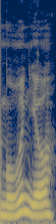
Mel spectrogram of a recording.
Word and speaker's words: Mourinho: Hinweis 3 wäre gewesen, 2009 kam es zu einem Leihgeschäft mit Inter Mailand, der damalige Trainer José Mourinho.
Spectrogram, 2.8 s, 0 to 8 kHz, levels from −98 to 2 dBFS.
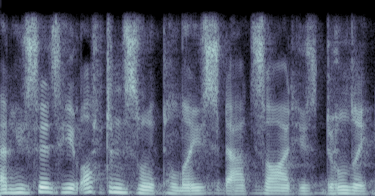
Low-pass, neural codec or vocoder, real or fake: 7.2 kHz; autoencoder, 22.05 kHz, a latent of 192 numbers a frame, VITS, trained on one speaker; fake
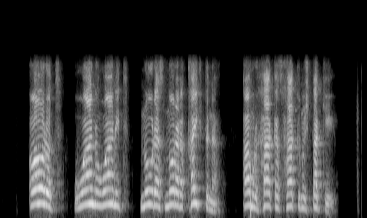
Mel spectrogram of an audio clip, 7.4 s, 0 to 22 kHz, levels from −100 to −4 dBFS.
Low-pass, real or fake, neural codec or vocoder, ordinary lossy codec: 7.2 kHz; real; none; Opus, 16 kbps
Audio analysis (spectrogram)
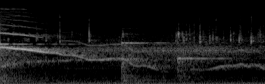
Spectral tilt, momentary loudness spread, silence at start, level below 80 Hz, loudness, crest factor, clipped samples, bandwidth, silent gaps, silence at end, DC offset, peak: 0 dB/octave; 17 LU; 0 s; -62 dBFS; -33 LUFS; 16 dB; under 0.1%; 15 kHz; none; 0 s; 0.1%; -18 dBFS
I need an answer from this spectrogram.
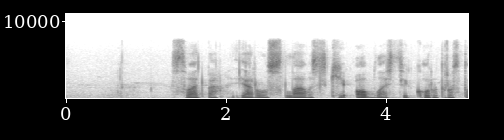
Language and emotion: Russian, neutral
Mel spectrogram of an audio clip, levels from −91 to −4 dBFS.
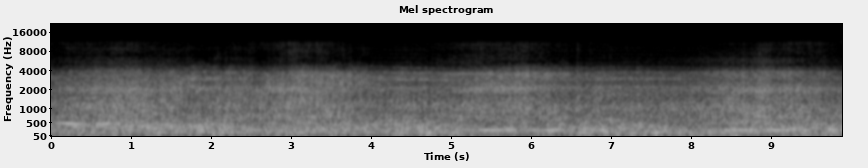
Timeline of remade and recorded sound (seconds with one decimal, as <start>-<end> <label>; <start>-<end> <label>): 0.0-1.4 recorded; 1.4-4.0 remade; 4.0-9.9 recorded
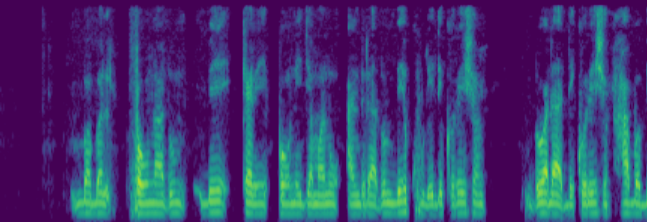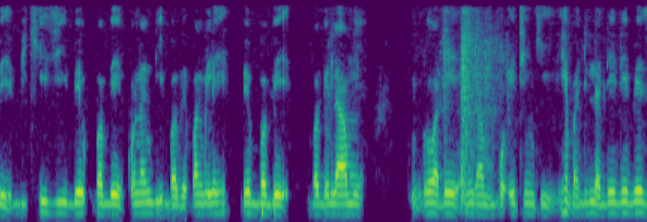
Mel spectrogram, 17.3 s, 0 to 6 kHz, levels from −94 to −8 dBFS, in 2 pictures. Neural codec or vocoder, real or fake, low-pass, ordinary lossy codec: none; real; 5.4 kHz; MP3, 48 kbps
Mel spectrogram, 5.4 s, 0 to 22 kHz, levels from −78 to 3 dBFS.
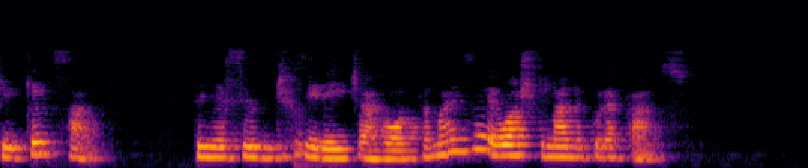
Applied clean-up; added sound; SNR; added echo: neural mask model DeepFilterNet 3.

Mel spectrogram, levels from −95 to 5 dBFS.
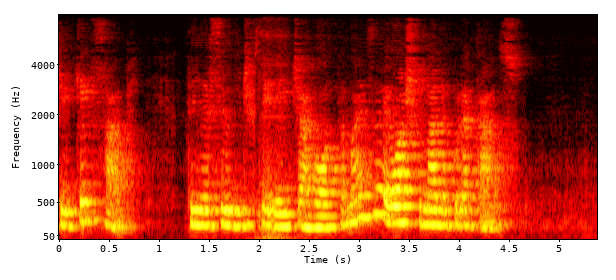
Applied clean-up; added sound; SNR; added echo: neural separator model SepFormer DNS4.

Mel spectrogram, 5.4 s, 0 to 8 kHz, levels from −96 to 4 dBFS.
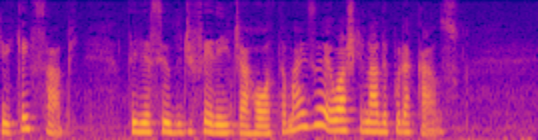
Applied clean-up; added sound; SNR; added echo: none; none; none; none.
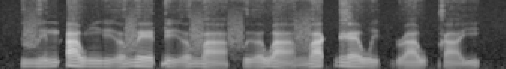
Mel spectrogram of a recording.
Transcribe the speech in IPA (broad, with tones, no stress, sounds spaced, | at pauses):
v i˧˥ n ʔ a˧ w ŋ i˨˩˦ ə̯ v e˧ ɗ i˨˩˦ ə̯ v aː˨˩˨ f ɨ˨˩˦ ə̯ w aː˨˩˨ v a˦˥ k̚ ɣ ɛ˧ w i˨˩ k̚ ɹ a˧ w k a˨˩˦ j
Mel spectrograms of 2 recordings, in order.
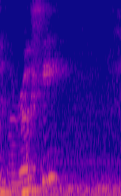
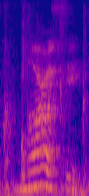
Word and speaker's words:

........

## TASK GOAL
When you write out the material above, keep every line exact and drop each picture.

## EXERCISE RESULT
Mel spectrogram of a recording.
Word and speaker's words: Mourinho: Hinweis 3 wäre gewesen, 2009 kam es zu einem Leihgeschäft mit Inter Mailand, der damalige Trainer José Mourinho.
Spectrogram, 2.8 s, 0 to 8 kHz, levels from −98 to 2 dBFS.
Low-pass, neural codec or vocoder, real or fake: 7.2 kHz; autoencoder, 22.05 kHz, a latent of 192 numbers a frame, VITS, trained on one speaker; fake
Mel spectrogram of an audio clip, 7.4 s, 0 to 22 kHz, levels from −100 to −4 dBFS.
Low-pass, real or fake, neural codec or vocoder, ordinary lossy codec: 7.2 kHz; real; none; Opus, 16 kbps
Audio analysis (spectrogram)
Spectral tilt, momentary loudness spread, silence at start, level below 80 Hz, loudness, crest factor, clipped samples, bandwidth, silent gaps, silence at end, DC offset, peak: 0 dB/octave; 17 LU; 0 s; -62 dBFS; -33 LUFS; 16 dB; under 0.1%; 15 kHz; none; 0 s; 0.1%; -18 dBFS
I need an answer from this spectrogram.
Language and emotion: Russian, neutral
Mel spectrogram of an audio clip, levels from −91 to −4 dBFS.
Timeline of remade and recorded sound (seconds with one decimal, as <start>-<end> <label>; <start>-<end> <label>): 0.0-1.4 recorded; 1.4-4.0 remade; 4.0-9.9 recorded
Mel spectrogram, 17.3 s, 0 to 6 kHz, levels from −94 to −8 dBFS, in 2 pictures. Neural codec or vocoder, real or fake, low-pass, ordinary lossy codec: none; real; 5.4 kHz; MP3, 48 kbps
Mel spectrogram, 5.4 s, 0 to 22 kHz, levels from −78 to 3 dBFS.
Applied clean-up; added sound; SNR; added echo: neural mask model DeepFilterNet 3.

Mel spectrogram, levels from −95 to 5 dBFS.
Applied clean-up; added sound; SNR; added echo: neural separator model SepFormer DNS4.

Mel spectrogram, 5.4 s, 0 to 8 kHz, levels from −96 to 4 dBFS.
Applied clean-up; added sound; SNR; added echo: none; none; none; none.
Mel spectrogram of a recording.
Transcribe the speech in IPA (broad, with tones, no stress, sounds spaced, | at pauses):
v i˧˥ n ʔ a˧ w ŋ i˨˩˦ ə̯ v e˧ ɗ i˨˩˦ ə̯ v aː˨˩˨ f ɨ˨˩˦ ə̯ w aː˨˩˨ v a˦˥ k̚ ɣ ɛ˧ w i˨˩ k̚ ɹ a˧ w k a˨˩˦ j
Mel spectrograms of 2 recordings, in order.
Word and speaker's words:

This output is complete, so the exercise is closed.